i am in the process of building our cob home in oaxaca mexico. we live in heavily seismic zone, just this year, our region made headlines across the world for the heavy earth quake we had.
i am building a two story house, bottom floor cob, top floor wood. the second floor will be sustained mostly by posts and beams.
we are building the cob walls ontop of a rubble trench, reinforced cement slab and 1 foot above ground rock/cement stem wall. it will be 40cm wide.
here is my question:
would it make sense to plant smallish posts connecting the stemwall to the wooden ring beam ontop of the cob wall to make the house more seismically secure?
the idea behind this would be to help the cob wall move in the same way as the posts and the second floor in case of an earth quake. the counter argument, as i see it, would be that exactly the same logic could make the cob wall break open where these small posts are when the earthquake comes.
Yes, I think you would be much safer making posts that will completely support the second floor, then cobbing around or between them. A few diagonal brace posts (floor to ceiling) buried in the wall would probably be a good idea too.

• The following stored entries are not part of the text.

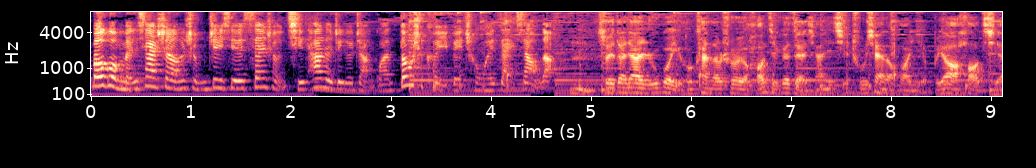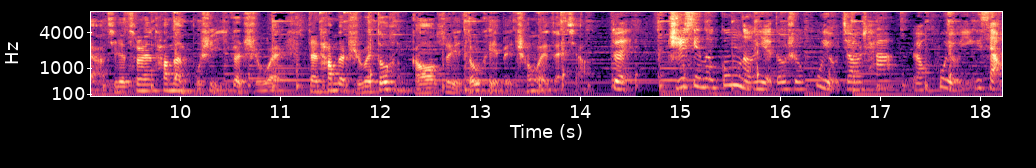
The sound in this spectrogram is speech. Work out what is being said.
包括门下侍郎什么这些三省其他的这个长官都是可以被称为宰相的。嗯，所以大家如果以后看到说有好几个宰相一起出现的话，也不要好奇啊。其实虽然他们不是一个职位，但是他们的职位都很高，所以都可以被称为宰相。对，执行的功能也都是互有交叉，然后互有影响。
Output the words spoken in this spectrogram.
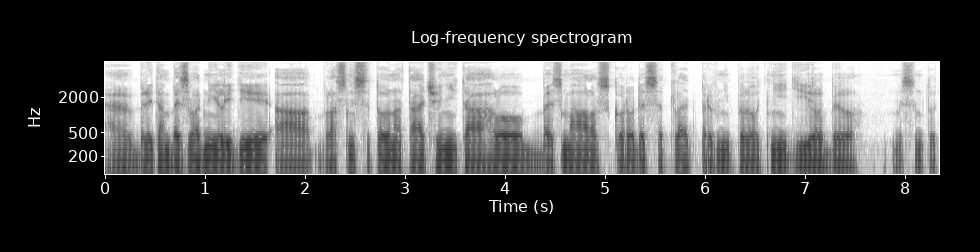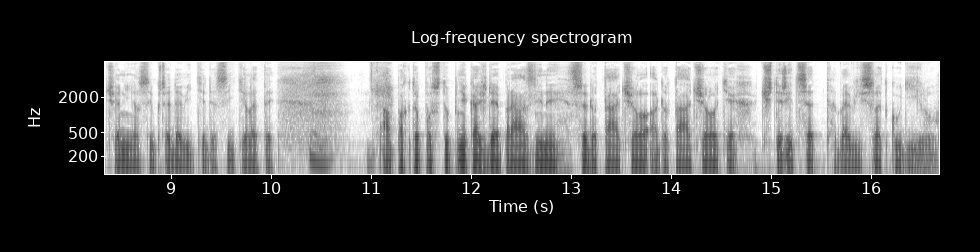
Eh, Byli tam bezvadní lidi a vlastně se to natáčení táhlo bezmála skoro 10 let. První pilotní díl byl, myslím, točený asi před 9-10 lety. A pak to postupně každé prázdniny se dotáčelo a dotáčelo těch 40 ve výsledku dílů.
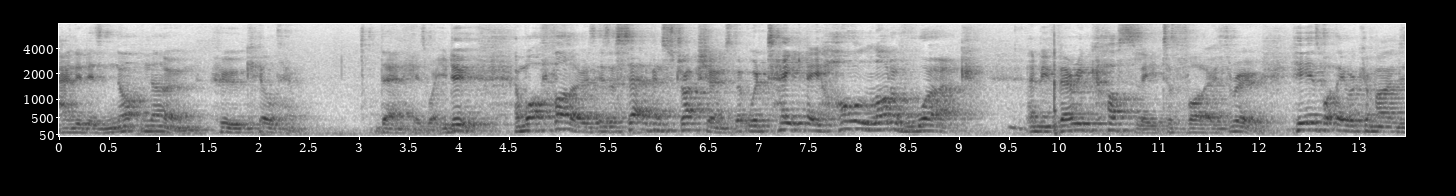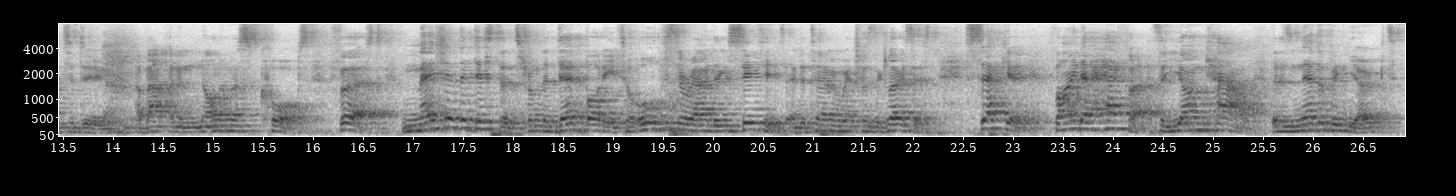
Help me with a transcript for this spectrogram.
and it is not known who killed him, then here's what you do. And what follows is a set of instructions that would take a whole lot of work and be very costly to follow through. Here's what they were commanded to do about an anonymous corpse. First, measure the distance from the dead body to all the surrounding cities and determine which was the closest. Second, find a heifer, it's a young cow that has never been yoked.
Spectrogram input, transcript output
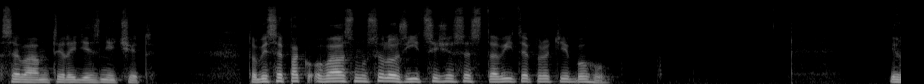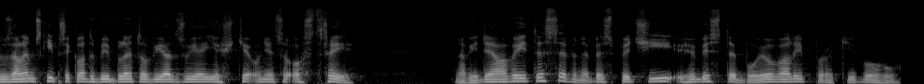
se vám ty lidi zničit. To by se pak o vás muselo říci, že se stavíte proti Bohu. Jeruzalemský překlad Bible to vyjadřuje ještě o něco ostřeji. Navydávejte se v nebezpečí, že byste bojovali proti Bohu.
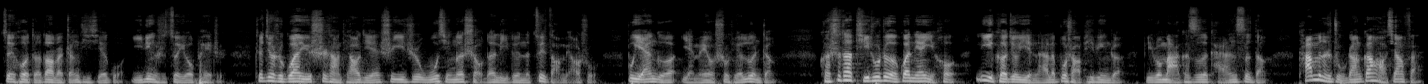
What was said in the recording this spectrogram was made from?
最后得到的整体结果一定是最优配置。这就是关于市场调节是一只无形的手的理论的最早描述，不严格，也没有数学论证。可是他提出这个观点以后，立刻就引来了不少批评者，比如马克思、凯恩斯等，他们的主张刚好相反。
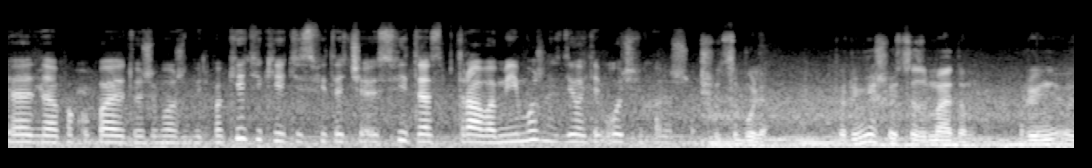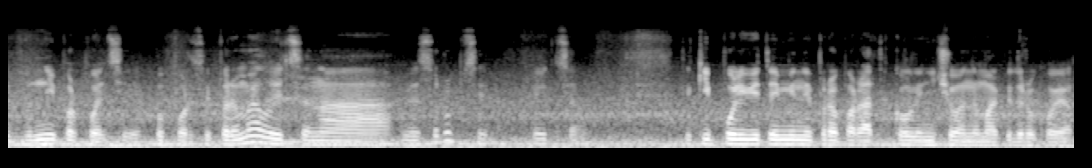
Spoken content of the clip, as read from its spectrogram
Я да, покупаю тоже, может быть, пакетики эти с, фито, с фито с травами, и можно сделать очень хорошо. що цибуля перемішується з медом в рівні- в одній пропорції, пропорції перемелуються на м'ясорубці і це такий полівітамінний препарат, коли нічого немає під рукою.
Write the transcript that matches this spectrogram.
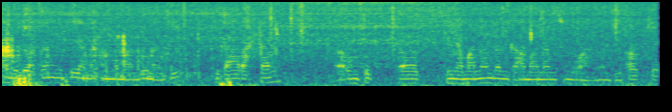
sama belakang itu yang akan memandu nanti kita arahkan uh, untuk uh, kenyamanan dan keamanan semua nanti. oke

Yes, the 9 main posts will completely carry the weight of the second floor and roof. Through metal bars the posts will be ankered straight to the rebar in the foundation slab.
But thank you, so I think I will go with my idea of installing the vertical posts (I call them posts, even though they won't actually carry any weight) tying the ring beam to the foundation, hidden inside the cob wall.
I guess that would kind of make it a hybrid of cob and waddle and dob.
"I know this defies the law of gravity... but I never studied law." -B. Bunny Defiant tiny ad: